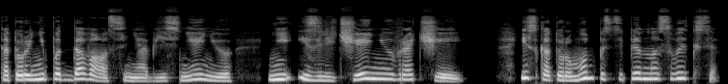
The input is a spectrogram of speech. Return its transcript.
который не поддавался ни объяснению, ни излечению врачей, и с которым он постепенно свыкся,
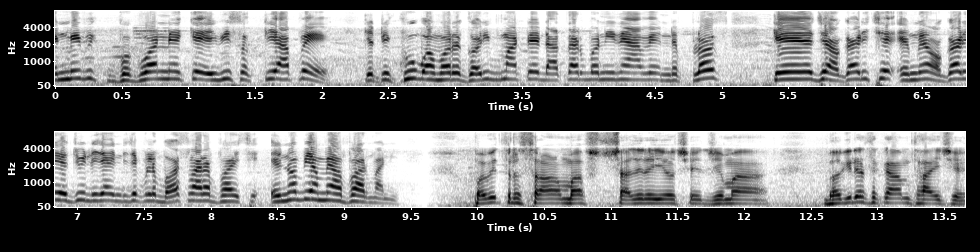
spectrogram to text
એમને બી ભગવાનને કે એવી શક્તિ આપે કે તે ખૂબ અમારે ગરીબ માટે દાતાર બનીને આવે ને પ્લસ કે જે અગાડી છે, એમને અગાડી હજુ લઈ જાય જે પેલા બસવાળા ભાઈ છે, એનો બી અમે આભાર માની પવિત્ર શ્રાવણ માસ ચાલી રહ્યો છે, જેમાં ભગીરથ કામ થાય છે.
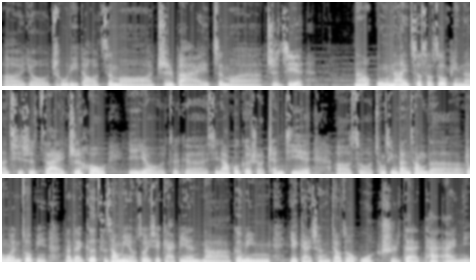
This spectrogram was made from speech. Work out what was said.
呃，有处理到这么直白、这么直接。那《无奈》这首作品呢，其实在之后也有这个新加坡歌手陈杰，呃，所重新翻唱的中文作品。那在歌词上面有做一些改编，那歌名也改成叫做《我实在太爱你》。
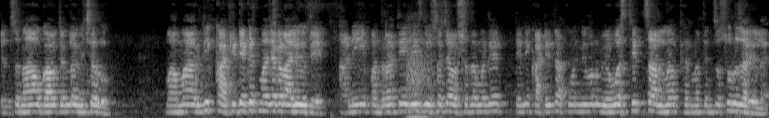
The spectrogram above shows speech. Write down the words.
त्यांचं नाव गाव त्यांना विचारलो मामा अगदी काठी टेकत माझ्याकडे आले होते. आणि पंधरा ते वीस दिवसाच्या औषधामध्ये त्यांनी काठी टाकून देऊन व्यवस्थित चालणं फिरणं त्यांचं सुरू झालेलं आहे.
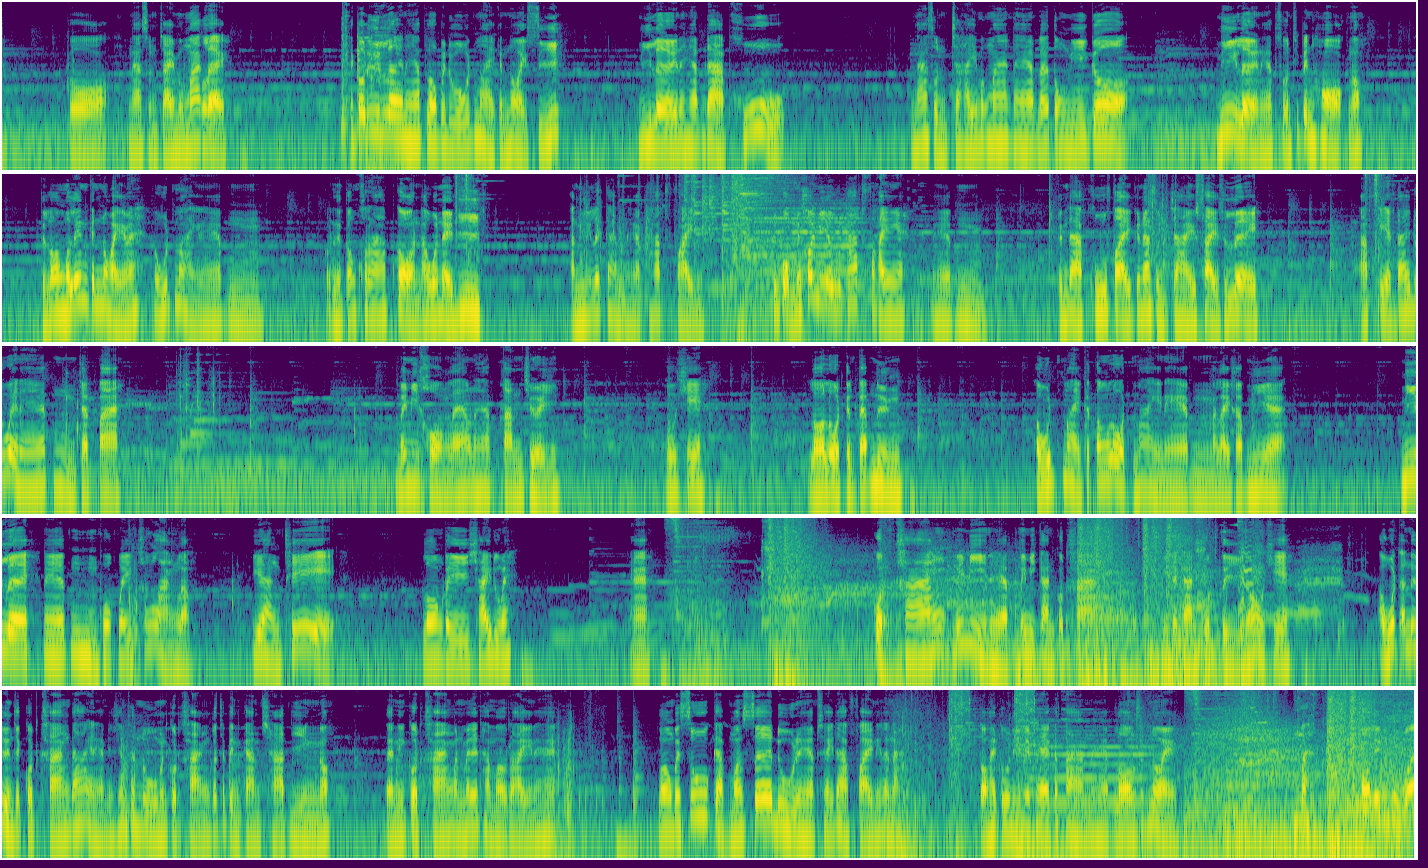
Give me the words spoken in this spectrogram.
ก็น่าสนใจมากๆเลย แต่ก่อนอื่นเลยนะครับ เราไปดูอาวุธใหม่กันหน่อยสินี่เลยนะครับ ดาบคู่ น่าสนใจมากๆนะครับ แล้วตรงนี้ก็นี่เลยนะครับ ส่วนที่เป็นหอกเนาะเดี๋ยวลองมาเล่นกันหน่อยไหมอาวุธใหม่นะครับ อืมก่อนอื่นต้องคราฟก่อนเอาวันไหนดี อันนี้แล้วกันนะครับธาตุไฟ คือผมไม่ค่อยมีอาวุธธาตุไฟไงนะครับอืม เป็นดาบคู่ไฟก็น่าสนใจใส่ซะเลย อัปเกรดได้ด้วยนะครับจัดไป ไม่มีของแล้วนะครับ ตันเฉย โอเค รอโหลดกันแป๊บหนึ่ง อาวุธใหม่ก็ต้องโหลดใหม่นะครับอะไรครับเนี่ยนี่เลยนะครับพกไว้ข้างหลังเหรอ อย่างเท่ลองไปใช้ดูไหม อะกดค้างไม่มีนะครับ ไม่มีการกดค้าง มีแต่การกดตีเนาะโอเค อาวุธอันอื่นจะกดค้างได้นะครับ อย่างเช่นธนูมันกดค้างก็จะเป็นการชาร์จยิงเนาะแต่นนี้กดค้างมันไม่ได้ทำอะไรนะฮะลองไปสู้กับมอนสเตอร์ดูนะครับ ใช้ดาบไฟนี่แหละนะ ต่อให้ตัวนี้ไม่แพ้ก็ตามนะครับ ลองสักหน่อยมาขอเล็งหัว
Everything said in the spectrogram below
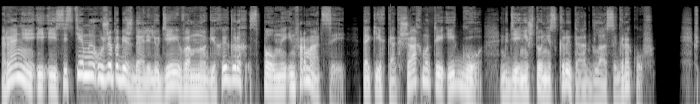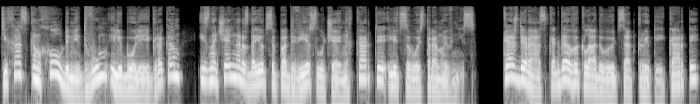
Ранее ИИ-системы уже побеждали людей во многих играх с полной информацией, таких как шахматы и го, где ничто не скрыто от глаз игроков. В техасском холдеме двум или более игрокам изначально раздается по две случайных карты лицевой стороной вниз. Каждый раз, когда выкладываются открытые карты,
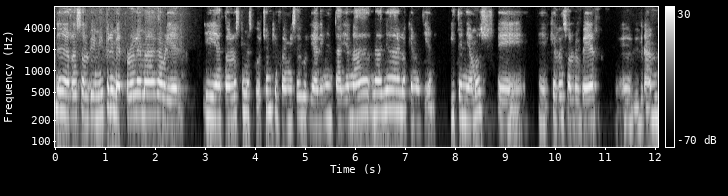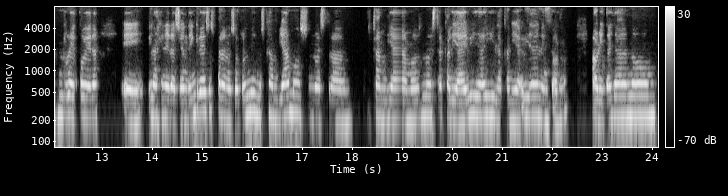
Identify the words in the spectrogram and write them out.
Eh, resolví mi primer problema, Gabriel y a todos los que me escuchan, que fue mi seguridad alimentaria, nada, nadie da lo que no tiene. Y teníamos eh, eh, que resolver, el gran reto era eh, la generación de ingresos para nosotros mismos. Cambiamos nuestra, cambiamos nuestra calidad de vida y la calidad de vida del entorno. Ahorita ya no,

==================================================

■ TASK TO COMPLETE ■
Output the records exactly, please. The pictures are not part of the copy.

■ EXPECTED OUTPUT ■
The input is a spectrogram of speech. Return its transcript.
который не поддавался ни объяснению, ни излечению врачей, и с которым он постепенно свыкся,
spectrogram to text
એમને બી ભગવાનને કે એવી શક્તિ આપે કે તે ખૂબ અમારે ગરીબ માટે દાતાર બનીને આવે ને પ્લસ કે જે અગાડી છે, એમને અગાડી હજુ લઈ જાય જે પેલા બસવાળા ભાઈ છે, એનો બી અમે આભાર માની પવિત્ર શ્રાવણ માસ ચાલી રહ્યો છે, જેમાં ભગીરથ કામ થાય છે.
This spectrogram was made from speech. Work out what was said.
呃，有处理到这么直白、这么直接。那《无奈》这首作品呢，其实在之后也有这个新加坡歌手陈杰，呃，所重新翻唱的中文作品。那在歌词上面有做一些改编，那歌名也改成叫做《我实在太爱你》。
The spectrogram above shows speech. Write down the words.
त्यांचं नाव गाव त्यांना विचारलो मामा अगदी काठी टेकत माझ्याकडे आले होते. आणि पंधरा ते वीस दिवसाच्या औषधामध्ये त्यांनी काठी टाकून देऊन व्यवस्थित चालणं फिरणं त्यांचं सुरू झालेलं आहे.
Give me the words spoken in this spectrogram.
ก็น่าสนใจมากๆเลย แต่ก่อนอื่นเลยนะครับ เราไปดูอาวุธใหม่กันหน่อยสินี่เลยนะครับ ดาบคู่ น่าสนใจมากๆนะครับ แล้วตรงนี้ก็นี่เลยนะครับ ส่วนที่เป็นหอกเนาะเดี๋ยวลองมาเล่นกันหน่อยไหมอาวุธใหม่นะครับ อืมก่อนอื่นต้องคราฟก่อนเอาวันไหนดี อันนี้แล้วกันนะครับธาตุไฟ คือผมไม่ค่อยมีอาวุธธาตุไฟไงนะครับอืม เป็นดาบคู่ไฟก็น่าสนใจใส่ซะเลย อัปเกรดได้ด้วยนะครับจัดไป ไม่มีของแล้วนะครับ ตันเฉย โอเค รอโหลดกันแป๊บหนึ่ง อาวุธใหม่ก็ต้องโหลดใหม่นะครับอะไรครับเนี่ยนี่เลยนะครับพกไว้ข้างหลังเหรอ อย่างเท่ลองไปใช้ดูไหม อะกดค้างไม่มีนะครับ ไม่มีการกดค้าง มีแต่การกดตีเนาะโอเค อาวุธอันอื่นจะกดค้างได้นะครับ อย่างเช่นธนูมันกดค้างก็จะเป็นการชาร์จยิงเนาะแต่นนี้กดค้างมันไม่ได้ทำอะไรนะฮะลองไปสู้กับมอนสเตอร์ดูนะครับ ใช้ดาบไฟนี่แหละนะ ต่อให้ตัวนี้ไม่แพ้ก็ตามนะครับ ลองสักหน่อยมาขอเล็งหัว
Everything said in the spectrogram below
Ранее ИИ-системы уже побеждали людей во многих играх с полной информацией, таких как шахматы и го, где ничто не скрыто от глаз игроков. В техасском холдеме двум или более игрокам изначально раздается по две случайных карты лицевой стороной вниз. Каждый раз, когда выкладываются открытые карты,
Identify the words in the spectrogram and write them out.
Eh, resolví mi primer problema, Gabriel y a todos los que me escuchan, que fue mi seguridad alimentaria, nada, nadie da lo que no tiene. Y teníamos eh, eh, que resolver, el gran reto era eh, la generación de ingresos para nosotros mismos. Cambiamos nuestra, cambiamos nuestra calidad de vida y la calidad de vida del entorno. Ahorita ya no,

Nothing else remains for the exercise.